Batteries and supercapacitors are among the most efficient, practical and, increasingly cost-effective forms of short- term energy storage. To support increased uptake of battery technology, industry requires batteries that are low cost, have high energy and power densities (particularly for transport applications), are safe, and can be well managed, both during operation and at the end of their useful life.


Fuel cells are an efficient, practical and potentially cost-effective way of converting stored energy, in the form of hydrogen or other chemicals, directly into electrical energy, thereby providing a unidirectional link between the gas and electricity networks. They offer higher efficiency and smaller scale operation compared to gas turbines, without some of the capacity and other limitations of batteries.


Modern gas turbines and fuel cells are efficient ways of turning gas into electrical energy. However, converting electrical energy back into gas has not yet been achieved at a commercial scale. The broad goal of this theme is to better integrate the power and gas grids by developing efficient and cost-effective methods for converting surplus electrical power into usable gas.


Demand management is a form of ‘virtual storage’. Shifting a large load from one time to a later time has the same effect on an electricity network as using a large battery to store excess power and deliver that power at a later time.

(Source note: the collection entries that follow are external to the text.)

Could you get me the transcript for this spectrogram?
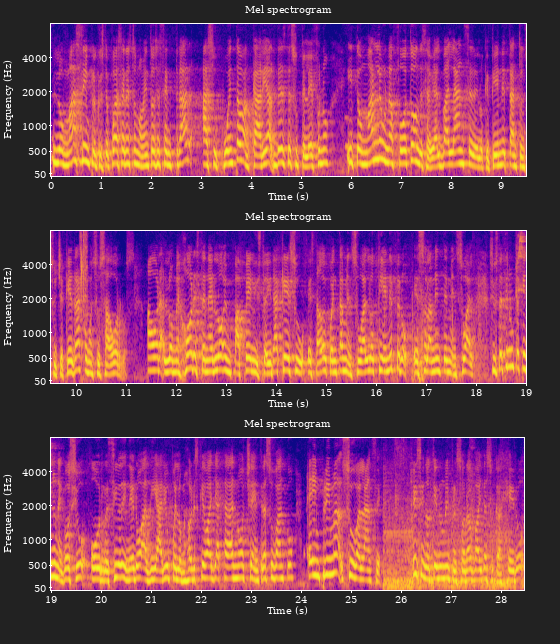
Lo más simple que usted puede hacer en estos momentos es entrar a su cuenta bancaria desde su teléfono y tomarle una foto donde se vea el balance de lo que tiene tanto en su chequera como en sus ahorros. Ahora, lo mejor es tenerlo en papel y usted dirá que su estado de cuenta mensual lo tiene, pero es solamente mensual. Si usted tiene un pequeño negocio o recibe dinero a diario, pues lo mejor es que vaya cada noche, entre a su banco e imprima su balance. Y si no tiene una impresora, vaya a su cajero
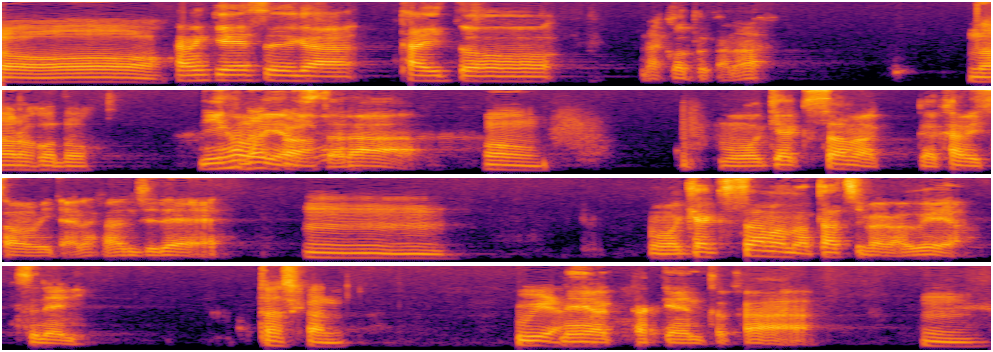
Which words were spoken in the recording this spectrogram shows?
関係性が対等なことかな。なるほど。日本やったら、うん。もうお客様が神様みたいな感じで、うんうんうん。もうお客様の立場が上やん、常に。確かに。上や。迷惑かけんとか、うん。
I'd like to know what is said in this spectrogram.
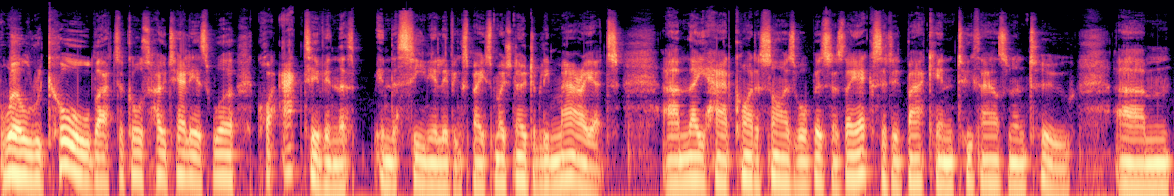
will recall that, of course, hoteliers were quite active in the in the senior living space, most notably Marriott. Um, they had quite a sizable business. They exited back in 2002. Um,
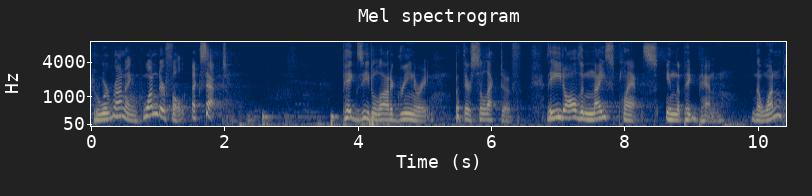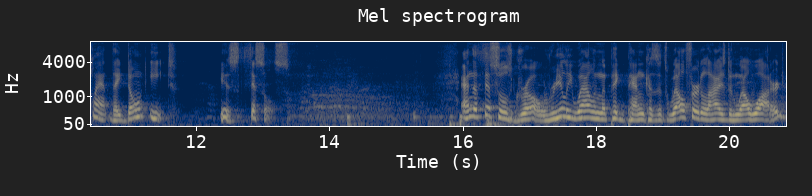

This theme cuts across the other four themes addressed by the Project. This theme encompasses monitoring, controlling, optimising and integrating into networks, energy storage technologies including batteries, fuel cells, power-to-gas and virtual storage, to fully realise their value